We have paediatric (6 years and up), standard (adolescent and adult) and large (adolescent and adult with BMI >30). The standard and large will fit most adults height-wise, from 150cm to 187cm and 155 to 190 cm respectively. If your patient’s BMI is under 30, the standard will fit, over 30, a large is required.

Will it achieve a stretch?

Yes. The One-80° Pronosupinator is not like the neoprene anti-pronation orthoses available, or a lot of Van Lede splints (wrist splint + elbow splint velcroed together in rotation). We guarantee the One-80° Pronouspinator will be able to hold the patient at their end-of-range regardless of how stiff they are.

Because the elbow is free to flex and extend and the wearer can briefly dynamically rotate against the One-80° Pronosupinator (ie they can pronate approximately 60 degrees from a dynamically supinating position or vice versa), they can wear the One-80° Pronosupinator while doing tasks at work or home. Some even wear it whilst sleeping (be sure to assess for skin / neurovascular suitability first). As such, they can achieve 4 hours of stretch per day without too much difficulty.

How do I know if it’s stretching or not?

This is where many mobilisation/stretching orthoses fail. To be effective, orthoses must be fitted so they hold the patient at end-of-range in either supination or pronation. So when you apply an orthosis, you should test that the patient is held as far in supination or pronation as they can go.

To do this, first, apply the splint; second, attempt to passively stretch them further into the direction of stretch (either supinated or pronated). If they can easily move further, they are not at end-of-range. In the case of the One-80° Pronosupinator, if this occurs, adjust the splint – we guarantee it will hold your patient at end-of-range.

If you can push your patient past the position the splint holds them in – it won’t work.

Where does it stretch?

The One-80° Pronosupinator pulls through the DRUJ, not the carpus nor the thumb. As such all forces are transmitted between the elbow and the DRUJ.

Can I use my hand while wearing it?

Yes. The patient can rotate out of supination or pronation and flex and extend the elbow. This allows them to pick up things or perform general function. Many people wear them whilst working. It is difficult to perform tasks that require fine control.

How long should someone wear it?

The typical wear time is 4 hours per day (this is total and can be spread across the day or night).  But the recommended wear-time may vary from person to person.  Some people may benefit from wearing it for longer each day and some may improve with shorter wear times.

What are alternatives?
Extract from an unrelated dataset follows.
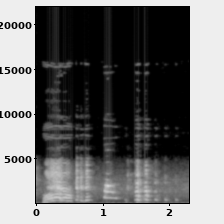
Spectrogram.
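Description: A single drawn-out meow from a cat rises and falls, then quick bursts of laughter follow in short rhythmic pulses.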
A JAS Pro/Sup splint, Progress Plus splint or custom made Colello work well. If you can get a Van Lede splint to hold at end-of-range (often it won’t on a stiff patient) and convince your patient to wear it for 4 hours or more per day, it may improve their ROM, but unlikely to the same extent. A neoprene TAP splint is not indicated and will not hold a stiff patient at end-of-range. Whatever you apply, must be tested to hold them as far as they can be held passively. If it doesn’t, it will yield suboptimal results.


Lee, M. J., & LaStayo, P. C. (2003). A Supination Splint Worn Distal to the Elbow: A Radiographic, Electromyographic, and Retrospective Report. Journal of Hand Therapy16(3), 190-198.

Lucado, A. M., Li, Z., Russell, G. B., Papadonikolakis, A., & Ruch, D.S. (2008). Changes in impairment and function after static progressive splinting for stiffness after distal radius fracture. Journal of Hand Therapy21(4), 319-325.

McGrath, M. S., Ulrich, S. D., Bonutti, P. M., Marker, D. R., Johanssen, H. R., & Mont, M. A. (2009). Static progressive splinting for restoration of rotational motion of the forearm. Journal of Hand Therapy22(1), 3-9.

Parent-Weiss, N. M., & King, J. C. (2006). Static progressive forearm rotation contracture management orthosis design: a study of 28 patients. JPO: Journal of Prosthetics and Orthotics18(3), 63-67.

Shah, M. A., Lopez, J. K., Escalante, A. S., & Green, D. P. (2002). Dynamic splinting of forearm rotational contracture after distal radius fracture. The Journal of hand surgery27(3), 456-463.